Songs of Mihyar the Damascene
Poetry by Adonis
Translated by Kareem James Abu-Zeid
With a contribution by Robyn Creswell
Written while Adonis was on a scholarship in Paris from 1960 to 1961, Songs of Mihyar the Damascene is widely considered to be the apex of the modernist poetry movement in the Arab world. Drawing not only on Western influences, such as T. S. Eliot and Nietzsche, but on his own culture’s deep poetry traditions, Adonis single-handedly accomplished a masterful and radical transformation of the rigid formal structures and themes of Arabic poetry.
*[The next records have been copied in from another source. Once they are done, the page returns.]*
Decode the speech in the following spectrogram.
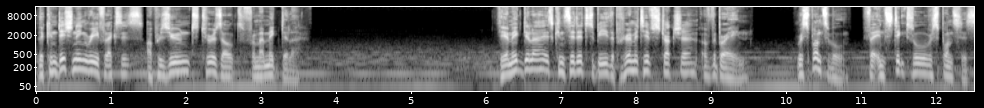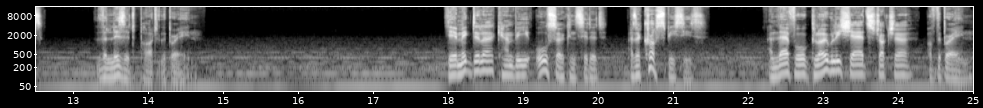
the conditioning reflexes are presumed to result from amygdala. The amygdala is considered to be the primitive structure of the brain, responsible for instinctual responses, the lizard part of the brain. The amygdala can be also considered as a cross species, and therefore globally shared structure of the brain.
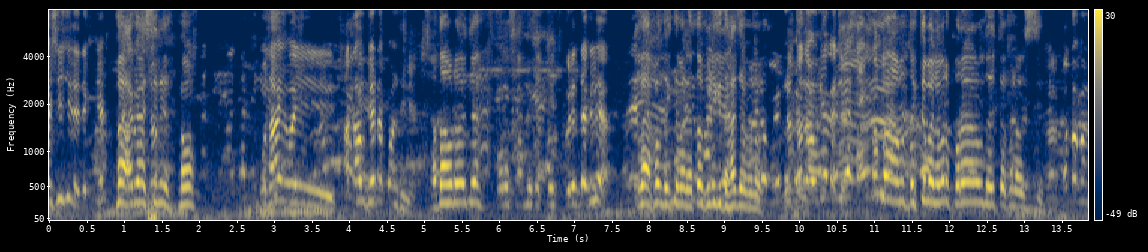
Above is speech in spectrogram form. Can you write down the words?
আসিছিলে দেখতে? হ্যাঁ আগে আসছিলি হ্যাঁ। কোথায়? ওই ছাতা উঠেটা কন্টিনিউ ছাতা উঠে হয়েছে পরে সামনে করতে দেখলে? না এখন দেখতে পারি এত ভিড়ে কি দেখা যায় বলো? না ছাতা উঠে গেছে? না আমি দেখতে পাইলে আমার পরে আমি দায়িত্ব এখন আসছি কতক্ষণ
The name “Mihyar” has no inherent meaning in Arabic, though its root letters mean “to destroy, topple, demolish.” Mihyar is Adonis’s poetic alter ego, his Zarathustra figure (in his own words), who has come to smash through any monolithic vision of Arab culture—including certain orthodox Islamic views—in favor of a more diverse and open-ended outlook. Songs of Mihyar is a masterpiece of world literature that rewrites—through Mediterranean myths and renegade Arabic mystics—what it means to be an Arab in the modern world.